Job cuts across Australia's gas industry have heightened concerns about maintenance risks on offshore rigs, which unions and environmentalists fear could threaten workers' safety and the marine environment. The international petroleum industry has been in the spotlight after a gas leak sparked the underwater "eye of fire" boiling to the surface in the Gulf of Mexico and a large blast at a Caspian Sea oil and gas field . Gas companies operating on Western Australia's North West Shelf and in Bass Strait shed workers in 2020 amid a coronavirus-induced price downturn because of plummeting energy demand, which was driven by travel restrictions. Unions estimate about 3,000 jobs were lost. However, both the unions and Australia's gas industry peak representative group rejected any comparison with international disasters, arguing Australia's safety record was better than other developed nations' gas industries in the UK, Norway, and the United States.
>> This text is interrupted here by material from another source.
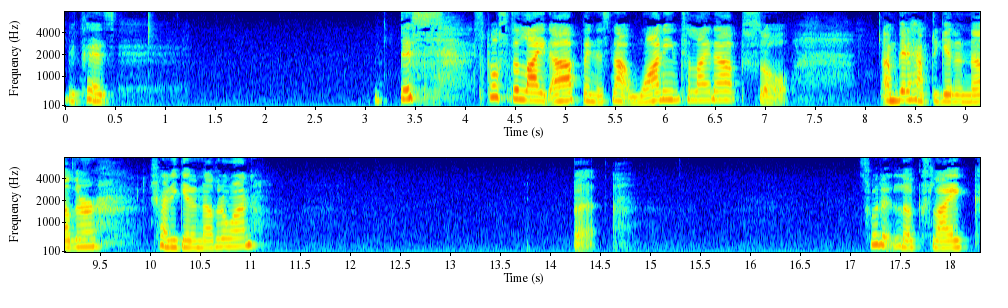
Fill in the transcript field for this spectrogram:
because this is supposed to light up and it's not wanting to light up. So I'm going to have to get another, try to get another one. But that's what it looks like.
The radioactive tracer-logging tool has a reservoir to hold radioactive material and a pump section at the top. For injection-well logging, two gamma ray detectors below the reservoir and pump are preferable. Some tools employ only one detector, but this is less desirable. The tool includes the circuitry to amplify and transmit the detector counts to the surface, for recording. Most natural radioactivity underground is from the decay of isotopes of potassium, thorium, and uranium.